The problem was, I was expected to attend church on Sunday morning. Though the games didn't start until noon, the worship service often ran much longer than an hour. By the time we drove home from downtown Indianapolis, we had usually missed a significant portion of the game. I know that I was spiritually immature. I should have willingly embraced our dear pastor's rambling, 45 minute diatribes. But I didn't want to.

When I was old enough to make my own choices, I moved my membership to a church that had 45 minute services featuring 12 minute sermons. I never missed the opening kick-off, and thus became a much more willing church participant.

Through the years, being in ministry, I've missed lots of kickoffs. I've been held hostage by churches and ministers who scheduled events on Super Bowl Sunday just so people would have to choose to miss the game. Of course, the spiritually mature would choose wisely.

I have come to the conclusion that I will never mature. Some part of me will always compare the pastoral prayer and the sermon to the opening kickoff. The kickoff is more exciting.

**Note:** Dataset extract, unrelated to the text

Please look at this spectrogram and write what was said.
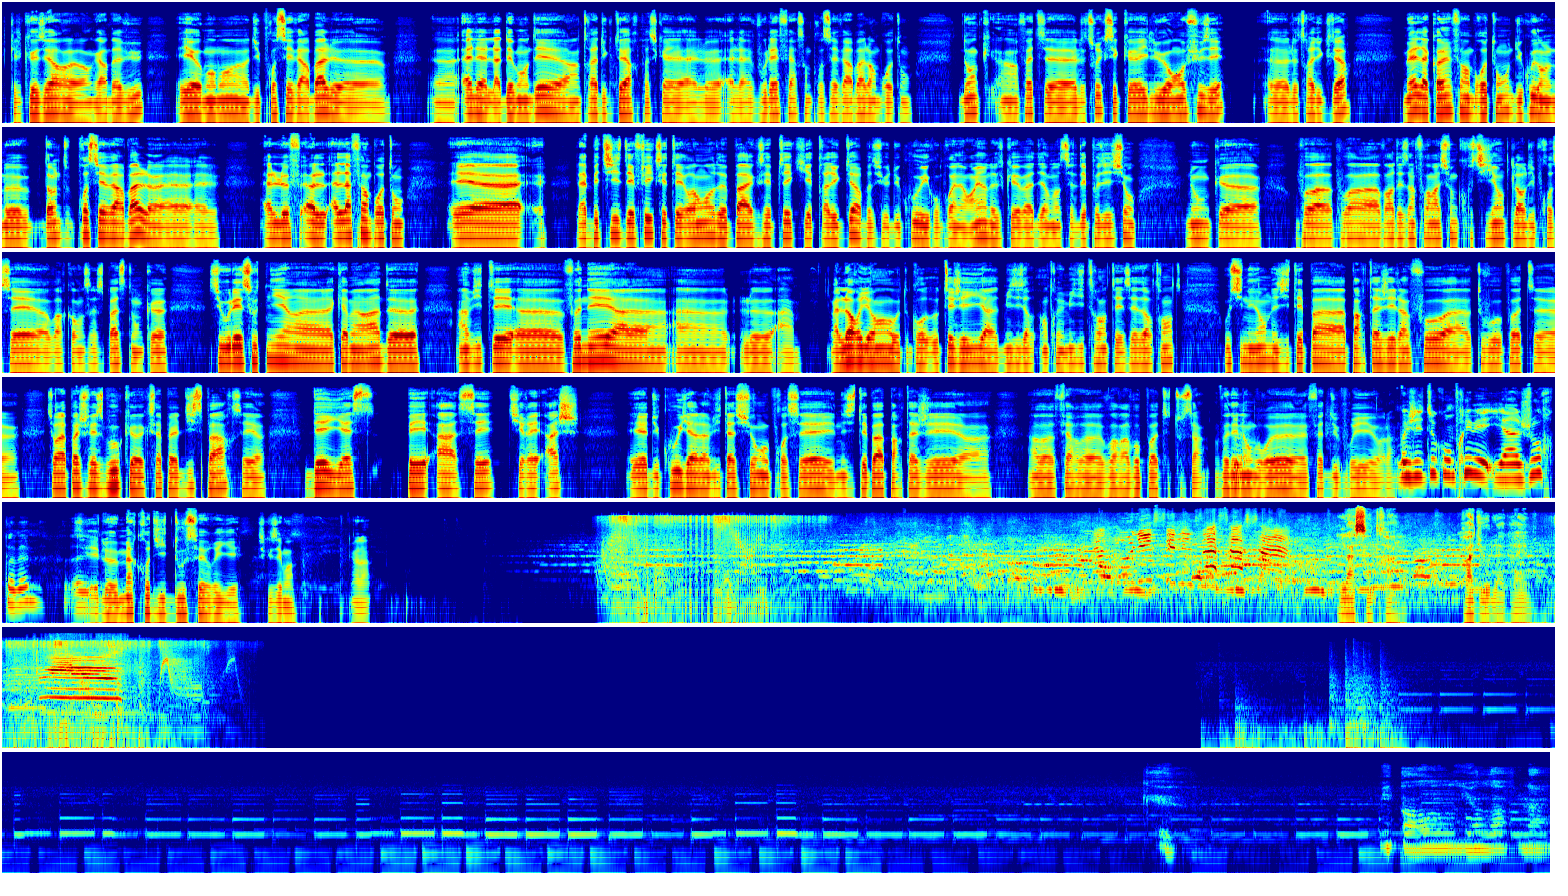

Some new teams are in the playoffs this year, which is fun. Sadly, the same people were at the meeting tonight that attend all church meetings. In tackling the agenda we witnessed unnecessary roughness, blocks in the back, and late hits. Sadly, there were no winners in the end. When the whistle blew, the only thing agreed upon was to have another meeting. Maybe I'll be lucky enough to contract swine flu by then. After all, there might be a game on.